Some of Nash's stones are embellished with strange symbols:
If I had to guess, I would venture that Nash was attempting to copy the much more intricate stones of the Boston carvers of the late 17th century. Their stones occasionally have rows of cryptic symbols just under the death's head:
Mary Goose, d. 1690
Granary Burying Ground, Boston, MA
Richard Kettell, d. 1680
Phipps St. Cemetery, Charlestown, MA

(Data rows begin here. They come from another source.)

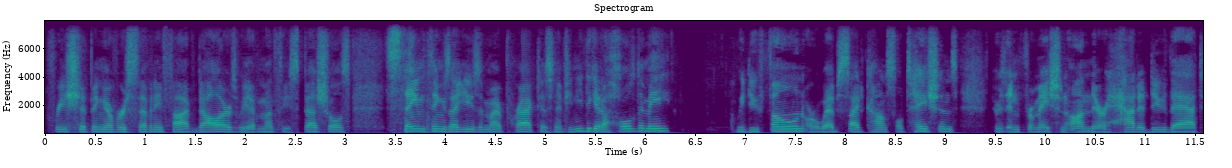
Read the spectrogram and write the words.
Free shipping over $75. We have monthly specials. Same things I use in my practice. And if you need to get a hold of me, we do phone or website consultations. There's information on there how to do that,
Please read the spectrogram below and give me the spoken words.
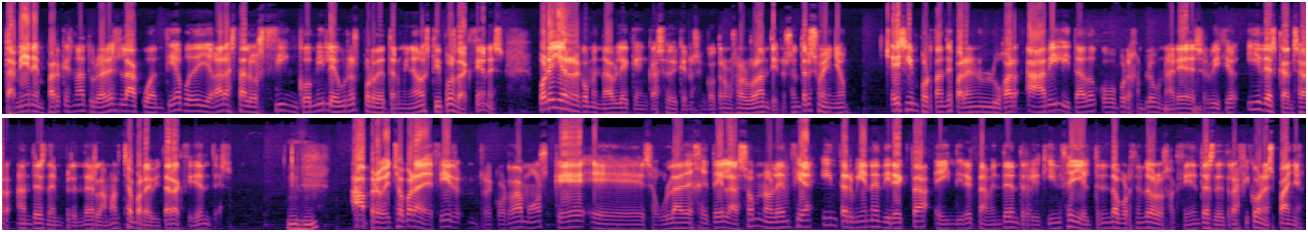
También en parques naturales la cuantía puede llegar hasta los 5.000 euros por determinados tipos de acciones. Por ello es recomendable que en caso de que nos encontremos al volante y nos entre sueño, es importante parar en un lugar habilitado como por ejemplo un área de servicio y descansar antes de emprender la marcha para evitar accidentes. Aprovecho para decir, recordamos que eh, según la DGT la somnolencia interviene directa e indirectamente entre el 15 y el 30% de los accidentes de tráfico en España,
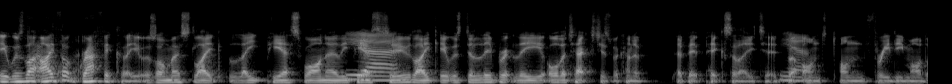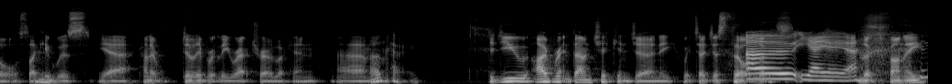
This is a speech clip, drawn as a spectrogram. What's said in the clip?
It was like I thought graphically, it was almost like late PS1, early Yeah. PS2. Like it was deliberately all the textures were kind of a bit pixelated, but on on 3D models. Like it was, yeah, kind of deliberately retro looking. Um, Okay. Did you? I've written down Chicken Journey, which I just thought Oh, looked, yeah, yeah, yeah. looked funny.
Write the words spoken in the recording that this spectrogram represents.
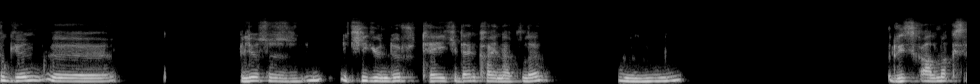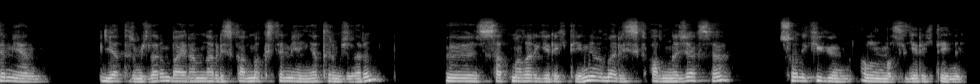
bugün e, biliyorsunuz iki gündür T2'den kaynaklı hmm, risk almak istemeyen yatırımcıların, bayramlar risk almak istemeyen yatırımcıların e, satmaları gerektiğini ama risk alınacaksa son iki gün alınması gerektiğini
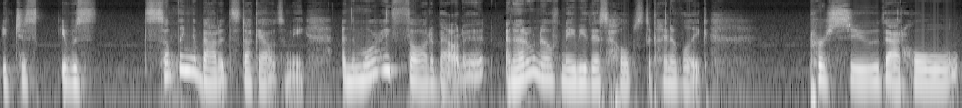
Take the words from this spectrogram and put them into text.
It just, it was something about it stuck out to me. And the more I thought about it, and I don't know if maybe this helps to kind of like pursue that whole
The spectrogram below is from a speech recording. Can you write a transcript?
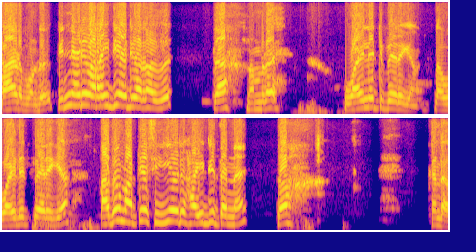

If that's true, I would guess that Nash may have lived near Boston at one time and remembered that style after he moved west. Those symbols are uncommon on Boston-area stones carved after 1700, but Nash was carving them on his family's stones in the 1720s. This may be an example of an old-fashioned style surviving in a rural area after it has fallen out of fashion in Boston.